**What is being asked**
Print each entry exactly, all the way through.

----------------------------------------

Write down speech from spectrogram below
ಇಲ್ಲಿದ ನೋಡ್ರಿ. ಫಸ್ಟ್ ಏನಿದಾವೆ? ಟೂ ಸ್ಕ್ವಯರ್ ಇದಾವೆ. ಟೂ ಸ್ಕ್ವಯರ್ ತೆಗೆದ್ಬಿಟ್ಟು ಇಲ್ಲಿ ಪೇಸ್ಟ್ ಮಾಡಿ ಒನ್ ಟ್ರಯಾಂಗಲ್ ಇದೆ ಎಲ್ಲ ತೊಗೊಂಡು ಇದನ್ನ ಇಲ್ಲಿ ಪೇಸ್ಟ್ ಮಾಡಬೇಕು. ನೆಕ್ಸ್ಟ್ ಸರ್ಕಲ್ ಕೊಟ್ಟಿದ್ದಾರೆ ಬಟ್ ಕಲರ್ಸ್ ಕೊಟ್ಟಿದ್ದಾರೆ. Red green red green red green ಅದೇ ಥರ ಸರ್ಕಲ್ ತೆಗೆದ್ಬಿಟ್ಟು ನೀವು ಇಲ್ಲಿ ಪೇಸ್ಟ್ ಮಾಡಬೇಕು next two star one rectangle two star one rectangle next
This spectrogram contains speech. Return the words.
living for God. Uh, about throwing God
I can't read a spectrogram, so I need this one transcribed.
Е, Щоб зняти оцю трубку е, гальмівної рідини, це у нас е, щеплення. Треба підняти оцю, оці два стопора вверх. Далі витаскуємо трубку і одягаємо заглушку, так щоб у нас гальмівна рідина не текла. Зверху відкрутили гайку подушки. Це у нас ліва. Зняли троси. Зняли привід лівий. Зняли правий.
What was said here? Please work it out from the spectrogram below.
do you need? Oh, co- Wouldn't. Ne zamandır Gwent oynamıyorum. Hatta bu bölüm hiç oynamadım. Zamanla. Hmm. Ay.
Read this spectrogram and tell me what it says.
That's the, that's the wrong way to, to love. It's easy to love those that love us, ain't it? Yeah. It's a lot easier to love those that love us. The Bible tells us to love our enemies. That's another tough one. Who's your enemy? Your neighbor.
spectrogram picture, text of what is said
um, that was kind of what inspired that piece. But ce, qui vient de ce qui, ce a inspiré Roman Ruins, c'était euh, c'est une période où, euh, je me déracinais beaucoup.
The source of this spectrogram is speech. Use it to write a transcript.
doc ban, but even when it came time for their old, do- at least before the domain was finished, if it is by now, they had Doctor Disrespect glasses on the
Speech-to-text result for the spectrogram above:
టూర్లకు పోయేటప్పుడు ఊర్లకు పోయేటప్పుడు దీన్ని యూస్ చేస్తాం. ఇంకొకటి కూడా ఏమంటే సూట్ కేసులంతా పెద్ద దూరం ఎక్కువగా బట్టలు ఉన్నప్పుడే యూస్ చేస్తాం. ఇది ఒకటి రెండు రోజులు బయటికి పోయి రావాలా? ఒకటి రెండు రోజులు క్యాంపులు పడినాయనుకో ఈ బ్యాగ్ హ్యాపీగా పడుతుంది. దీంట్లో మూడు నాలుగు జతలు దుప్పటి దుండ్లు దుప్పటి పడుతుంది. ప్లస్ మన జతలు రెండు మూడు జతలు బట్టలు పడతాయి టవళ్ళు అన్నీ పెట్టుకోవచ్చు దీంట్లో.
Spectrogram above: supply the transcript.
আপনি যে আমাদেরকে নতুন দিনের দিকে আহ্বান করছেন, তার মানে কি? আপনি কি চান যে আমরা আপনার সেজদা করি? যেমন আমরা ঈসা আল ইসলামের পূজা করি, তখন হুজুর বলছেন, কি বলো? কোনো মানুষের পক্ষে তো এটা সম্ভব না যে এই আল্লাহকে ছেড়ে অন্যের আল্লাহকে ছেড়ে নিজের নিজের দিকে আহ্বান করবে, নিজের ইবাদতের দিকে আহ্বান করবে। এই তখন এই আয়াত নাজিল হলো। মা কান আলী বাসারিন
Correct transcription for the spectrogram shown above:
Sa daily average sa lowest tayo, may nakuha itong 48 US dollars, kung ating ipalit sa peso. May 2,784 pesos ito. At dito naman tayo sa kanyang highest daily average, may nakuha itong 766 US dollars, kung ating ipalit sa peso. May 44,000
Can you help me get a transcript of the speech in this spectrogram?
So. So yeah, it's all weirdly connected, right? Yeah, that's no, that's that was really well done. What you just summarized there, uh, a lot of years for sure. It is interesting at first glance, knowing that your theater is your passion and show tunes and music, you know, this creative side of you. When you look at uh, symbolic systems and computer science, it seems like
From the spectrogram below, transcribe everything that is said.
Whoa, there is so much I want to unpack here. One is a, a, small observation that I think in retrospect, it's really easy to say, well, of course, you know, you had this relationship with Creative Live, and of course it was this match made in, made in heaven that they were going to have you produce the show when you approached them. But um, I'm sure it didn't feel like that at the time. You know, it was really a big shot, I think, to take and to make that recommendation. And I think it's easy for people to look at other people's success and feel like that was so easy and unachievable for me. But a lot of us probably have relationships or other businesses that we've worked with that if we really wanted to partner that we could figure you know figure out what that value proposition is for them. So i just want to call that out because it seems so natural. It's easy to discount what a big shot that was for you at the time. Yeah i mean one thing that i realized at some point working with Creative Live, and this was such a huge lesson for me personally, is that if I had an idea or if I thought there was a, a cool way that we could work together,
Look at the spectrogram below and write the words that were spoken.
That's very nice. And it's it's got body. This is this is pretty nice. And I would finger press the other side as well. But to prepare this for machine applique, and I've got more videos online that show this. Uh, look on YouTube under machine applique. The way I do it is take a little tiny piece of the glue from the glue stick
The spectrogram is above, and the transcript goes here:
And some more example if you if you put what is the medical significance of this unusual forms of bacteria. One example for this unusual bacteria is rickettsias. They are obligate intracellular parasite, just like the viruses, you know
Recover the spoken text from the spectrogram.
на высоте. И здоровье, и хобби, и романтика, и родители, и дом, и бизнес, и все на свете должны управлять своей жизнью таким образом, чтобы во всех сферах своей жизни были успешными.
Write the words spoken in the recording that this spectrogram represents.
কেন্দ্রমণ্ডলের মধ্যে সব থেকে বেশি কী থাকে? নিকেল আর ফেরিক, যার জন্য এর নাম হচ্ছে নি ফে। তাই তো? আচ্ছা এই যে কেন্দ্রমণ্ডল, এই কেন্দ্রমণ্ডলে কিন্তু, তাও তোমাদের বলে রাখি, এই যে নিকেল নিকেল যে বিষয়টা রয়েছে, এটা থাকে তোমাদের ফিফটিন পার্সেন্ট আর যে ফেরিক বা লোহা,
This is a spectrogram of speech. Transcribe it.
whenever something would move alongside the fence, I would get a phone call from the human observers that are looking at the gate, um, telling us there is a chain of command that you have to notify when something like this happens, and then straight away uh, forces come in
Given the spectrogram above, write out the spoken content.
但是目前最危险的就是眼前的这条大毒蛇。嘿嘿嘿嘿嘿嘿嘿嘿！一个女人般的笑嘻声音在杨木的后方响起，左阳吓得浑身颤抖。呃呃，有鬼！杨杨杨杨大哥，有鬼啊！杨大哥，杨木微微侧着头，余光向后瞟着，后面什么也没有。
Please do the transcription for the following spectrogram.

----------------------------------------

**Output of the exercise**
Write down speech from spectrogram below
ಇಲ್ಲಿದ ನೋಡ್ರಿ. ಫಸ್ಟ್ ಏನಿದಾವೆ? ಟೂ ಸ್ಕ್ವಯರ್ ಇದಾವೆ. ಟೂ ಸ್ಕ್ವಯರ್ ತೆಗೆದ್ಬಿಟ್ಟು ಇಲ್ಲಿ ಪೇಸ್ಟ್ ಮಾಡಿ ಒನ್ ಟ್ರಯಾಂಗಲ್ ಇದೆ ಎಲ್ಲ ತೊಗೊಂಡು ಇದನ್ನ ಇಲ್ಲಿ ಪೇಸ್ಟ್ ಮಾಡಬೇಕು. ನೆಕ್ಸ್ಟ್ ಸರ್ಕಲ್ ಕೊಟ್ಟಿದ್ದಾರೆ ಬಟ್ ಕಲರ್ಸ್ ಕೊಟ್ಟಿದ್ದಾರೆ. Red green red green red green ಅದೇ ಥರ ಸರ್ಕಲ್ ತೆಗೆದ್ಬಿಟ್ಟು ನೀವು ಇಲ್ಲಿ ಪೇಸ್ಟ್ ಮಾಡಬೇಕು next two star one rectangle two star one rectangle next
This spectrogram contains speech. Return the words.
living for God. Uh, about throwing God
I can't read a spectrogram, so I need this one transcribed.
Е, Щоб зняти оцю трубку е, гальмівної рідини, це у нас е, щеплення. Треба підняти оцю, оці два стопора вверх. Далі витаскуємо трубку і одягаємо заглушку, так щоб у нас гальмівна рідина не текла. Зверху відкрутили гайку подушки. Це у нас ліва. Зняли троси. Зняли привід лівий. Зняли правий.
What was said here? Please work it out from the spectrogram below.
do you need? Oh, co- Wouldn't. Ne zamandır Gwent oynamıyorum. Hatta bu bölüm hiç oynamadım. Zamanla. Hmm. Ay.
Read this spectrogram and tell me what it says.
That's the, that's the wrong way to, to love. It's easy to love those that love us, ain't it? Yeah. It's a lot easier to love those that love us. The Bible tells us to love our enemies. That's another tough one. Who's your enemy? Your neighbor.
spectrogram picture, text of what is said
um, that was kind of what inspired that piece. But ce, qui vient de ce qui, ce a inspiré Roman Ruins, c'était euh, c'est une période où, euh, je me déracinais beaucoup.
The source of this spectrogram is speech. Use it to write a transcript.
doc ban, but even when it came time for their old, do- at least before the domain was finished, if it is by now, they had Doctor Disrespect glasses on the
Speech-to-text result for the spectrogram above:
టూర్లకు పోయేటప్పుడు ఊర్లకు పోయేటప్పుడు దీన్ని యూస్ చేస్తాం. ఇంకొకటి కూడా ఏమంటే సూట్ కేసులంతా పెద్ద దూరం ఎక్కువగా బట్టలు ఉన్నప్పుడే యూస్ చేస్తాం. ఇది ఒకటి రెండు రోజులు బయటికి పోయి రావాలా? ఒకటి రెండు రోజులు క్యాంపులు పడినాయనుకో ఈ బ్యాగ్ హ్యాపీగా పడుతుంది. దీంట్లో మూడు నాలుగు జతలు దుప్పటి దుండ్లు దుప్పటి పడుతుంది. ప్లస్ మన జతలు రెండు మూడు జతలు బట్టలు పడతాయి టవళ్ళు అన్నీ పెట్టుకోవచ్చు దీంట్లో.
Spectrogram above: supply the transcript.
আপনি যে আমাদেরকে নতুন দিনের দিকে আহ্বান করছেন, তার মানে কি? আপনি কি চান যে আমরা আপনার সেজদা করি? যেমন আমরা ঈসা আল ইসলামের পূজা করি, তখন হুজুর বলছেন, কি বলো? কোনো মানুষের পক্ষে তো এটা সম্ভব না যে এই আল্লাহকে ছেড়ে অন্যের আল্লাহকে ছেড়ে নিজের নিজের দিকে আহ্বান করবে, নিজের ইবাদতের দিকে আহ্বান করবে। এই তখন এই আয়াত নাজিল হলো। মা কান আলী বাসারিন
Correct transcription for the spectrogram shown above:
Sa daily average sa lowest tayo, may nakuha itong 48 US dollars, kung ating ipalit sa peso. May 2,784 pesos ito. At dito naman tayo sa kanyang highest daily average, may nakuha itong 766 US dollars, kung ating ipalit sa peso. May 44,000
Can you help me get a transcript of the speech in this spectrogram?
So. So yeah, it's all weirdly connected, right? Yeah, that's no, that's that was really well done. What you just summarized there, uh, a lot of years for sure. It is interesting at first glance, knowing that your theater is your passion and show tunes and music, you know, this creative side of you. When you look at uh, symbolic systems and computer science, it seems like
From the spectrogram below, transcribe everything that is said.
Whoa, there is so much I want to unpack here. One is a, a, small observation that I think in retrospect, it's really easy to say, well, of course, you know, you had this relationship with Creative Live, and of course it was this match made in, made in heaven that they were going to have you produce the show when you approached them. But um, I'm sure it didn't feel like that at the time. You know, it was really a big shot, I think, to take and to make that recommendation. And I think it's easy for people to look at other people's success and feel like that was so easy and unachievable for me. But a lot of us probably have relationships or other businesses that we've worked with that if we really wanted to partner that we could figure you know figure out what that value proposition is for them. So i just want to call that out because it seems so natural. It's easy to discount what a big shot that was for you at the time. Yeah i mean one thing that i realized at some point working with Creative Live, and this was such a huge lesson for me personally, is that if I had an idea or if I thought there was a, a cool way that we could work together,
Look at the spectrogram below and write the words that were spoken.
That's very nice. And it's it's got body. This is this is pretty nice. And I would finger press the other side as well. But to prepare this for machine applique, and I've got more videos online that show this. Uh, look on YouTube under machine applique. The way I do it is take a little tiny piece of the glue from the glue stick
The spectrogram is above, and the transcript goes here:
And some more example if you if you put what is the medical significance of this unusual forms of bacteria. One example for this unusual bacteria is rickettsias. They are obligate intracellular parasite, just like the viruses, you know
Recover the spoken text from the spectrogram.
на высоте. И здоровье, и хобби, и романтика, и родители, и дом, и бизнес, и все на свете должны управлять своей жизнью таким образом, чтобы во всех сферах своей жизни были успешными.
Write the words spoken in the recording that this spectrogram represents.
কেন্দ্রমণ্ডলের মধ্যে সব থেকে বেশি কী থাকে? নিকেল আর ফেরিক, যার জন্য এর নাম হচ্ছে নি ফে। তাই তো? আচ্ছা এই যে কেন্দ্রমণ্ডল, এই কেন্দ্রমণ্ডলে কিন্তু, তাও তোমাদের বলে রাখি, এই যে নিকেল নিকেল যে বিষয়টা রয়েছে, এটা থাকে তোমাদের ফিফটিন পার্সেন্ট আর যে ফেরিক বা লোহা,
This is a spectrogram of speech. Transcribe it.
whenever something would move alongside the fence, I would get a phone call from the human observers that are looking at the gate, um, telling us there is a chain of command that you have to notify when something like this happens, and then straight away uh, forces come in
Given the spectrogram above, write out the spoken content.
但是目前最危险的就是眼前的这条大毒蛇。嘿嘿嘿嘿嘿嘿嘿嘿！一个女人般的笑嘻声音在杨木的后方响起，左阳吓得浑身颤抖。呃呃，有鬼！杨杨杨杨大哥，有鬼啊！杨大哥，杨木微微侧着头，余光向后瞟着，后面什么也没有。
Please do the transcription for the following spectrogram.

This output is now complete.